Introduction to Search Engine Optimization

Search engine optimization (SEO) is the process of improving the volume or quality of traffic to a web site from search engines via organic or algorithmic search results.

Search engine optimization – Site appears in the search results list, the more visitors it will receive from the search engine.SEO may target different kinds of search, including image search, local search, and industry-specific vertical search engines. More over this gives a web site web presence in World Wide Web.

As an Internet marketing strategy, SEO considers how search engines work and what people search for. Optimizing a website primarily involves editing its content and HTML coding to both increase its relevance to specific keywords and to remove barriers to the indexing activities of search engines.

The acronym “SEO” can also refer to “Search Engine Optimizers” a term adopted by an industry of consultants who carry out optimization projects on behalf of clients, and by employees who perform SEO services in-house.

Search Engine Optimizers may offer SEO as a stand-alone service or as a part of a broader marketing campaign. Because effective SEO may require changes to the HTML source code of a site, SEO tactics may be incorporated into web site development and design. The term “search engine friendly” may be used to describe web site designs, menus, content management systems and shopping carts that are easy to optimize.

Another class of techniques, known as black hat SEO or Spamdexing, use methods such as link farms and keyword stuffing that decrease both the relevance of search results and the user-experience of search engines. Search engines look for sites that employ these techniques in order to remove them from their indices.

Webmasters and content providers began optimizing sites for search engines in the mid-1990s, as the first search engines were cataloging the early Web. Initially, all a webmaster needed to do was submit a page, or URL, to the various engines which would send a spider to “crawl” that page, extract links to other pages from it, and return information found on the page to be indexed.

The process involves a search engine spider downloading a page and storing it on the search engine’s own server, where a second program, known as an indexer, extracts various information about the page, such as the words it contains and where these are located, as well as any weight for specific words, as well as any and all links the page contains, which are then placed into a scheduler for crawling at a later date.

Site owners started to recognize the value of having their sites highly ranked and visible in search engine results, creating an opportunity for both white hat and black hat SEO practitioners.

Early versions of search algorithms relied on webmaster-provided information such as the keyword meta tag, or index files in engines. Meta tags provide a guide to each page’s content.

Web content providers also manipulated a number of attributes within the HTML source of a page in an attempt to rank well in search engines.
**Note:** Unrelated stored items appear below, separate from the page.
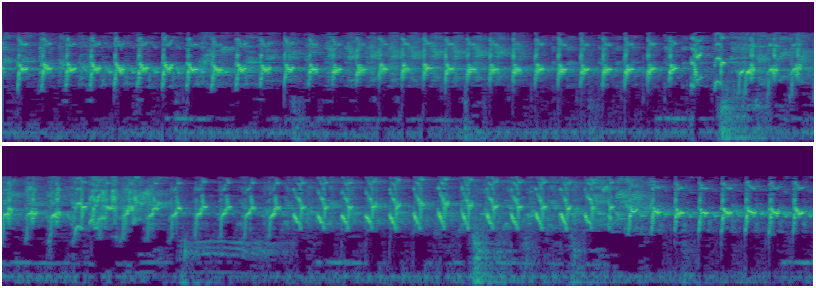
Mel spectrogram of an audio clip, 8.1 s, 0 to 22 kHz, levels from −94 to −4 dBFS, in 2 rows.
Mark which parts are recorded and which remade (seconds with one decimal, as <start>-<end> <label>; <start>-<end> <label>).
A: 0.0-1.8 recorded; 1.8-3.3 remade; 3.3-3.7 recorded; 3.7-7.1 remade; 7.1-8.1 recorded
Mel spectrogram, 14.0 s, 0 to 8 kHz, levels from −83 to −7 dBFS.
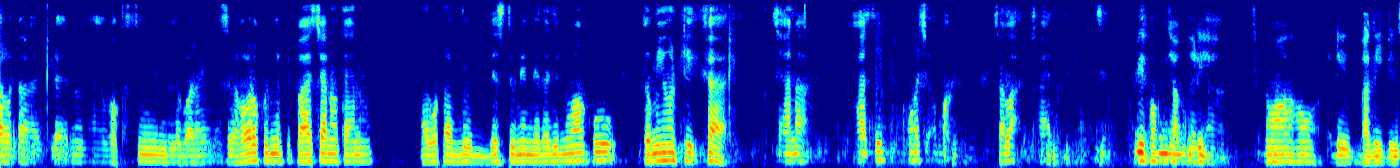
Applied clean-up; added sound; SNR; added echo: neural mask model DeepFilterNet 3.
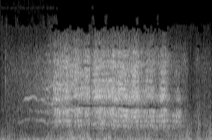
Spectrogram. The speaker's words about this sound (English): as have a number of horses that were moved into travel trailers for a trip to safer stables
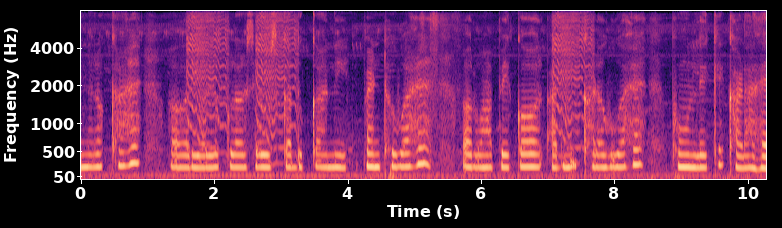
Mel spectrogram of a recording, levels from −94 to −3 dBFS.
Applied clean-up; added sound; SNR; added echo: none; Cupboard open or close; 11 dB; none.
By relying so much on factors such as keyword density which were exclusively within a webmaster’s control, early search engines suffered from abuse and ranking manipulation. To provide better results to their users, search engines had to adapt to ensure their results pages showed the most relevant search results, rather than unrelated pages stuffed with numerous keywords by unscrupulous webmasters.

Since the success and popularity of a search engine is determined by its ability to produce the most relevant results to any given search, allowing those results to be false would turn users to find other search sources.

Search engines responded by developing more complex ranking algorithms, taking into account additional factors that were more difficult for webmasters to manipulate.
Graduate students at Stanford University, Larry Page and Sergey Brin developed “backrub,” a search engine that relied on a mathematical algorithm to rate the prominence of web pages. The number calculated by the algorithm, PageRank, is a function of the quantity and strength of inbound links.

PageRank estimates the likelihood that a given page will be reached by a web user who randomly surfs the web, and follows links from one page to another. In effect, this means that some links are stronger than others, as a higher PageRank page is more likely to be reached by the random surfer.

Page and Brin founded Google in 1998. Google attracted a loyal following among the growing number of Internet users, who liked its simple design.

Off-page factors (such as PageRank and hyperlink analysis) were considered as well as
on-page factors (such as keyword frequency, meta tags, headings, links and site structure) to enable Google to avoid the kind of manipulation seen in search engines that only considered on-page factors for their rankings. Although PageRank was more difficult to game, webmasters had already developed link building tools and schemes to influence, and these methods proved similarly applicable to gaming PageRank. Many sites focused on exchanging, buying, and selling links, often on a massive scale. Some of these schemes, or link farms, involved the creation of thousands of sites for the sole purpose of link spamming.

By 2007, search engines had incorporated a wide range of undisclosed factors in their ranking algorithms to reduce the impact of link manipulation. Google says it ranks sites using more than 200 different signals.

The three leading search engines, Google, Yahoo and Microsoft’s Live Search BING, do not disclose the algorithms they use to rank pages. Notable SEOs, such as Rand Fishkin, Barry Schwartz, Aaron Wall and Jill Whalen, have studied different approaches to search engine optimization, and have published their opinions in online forums and blogs.

SEO practitioners may also study patents held by various search engines to gain insight into the algorithms.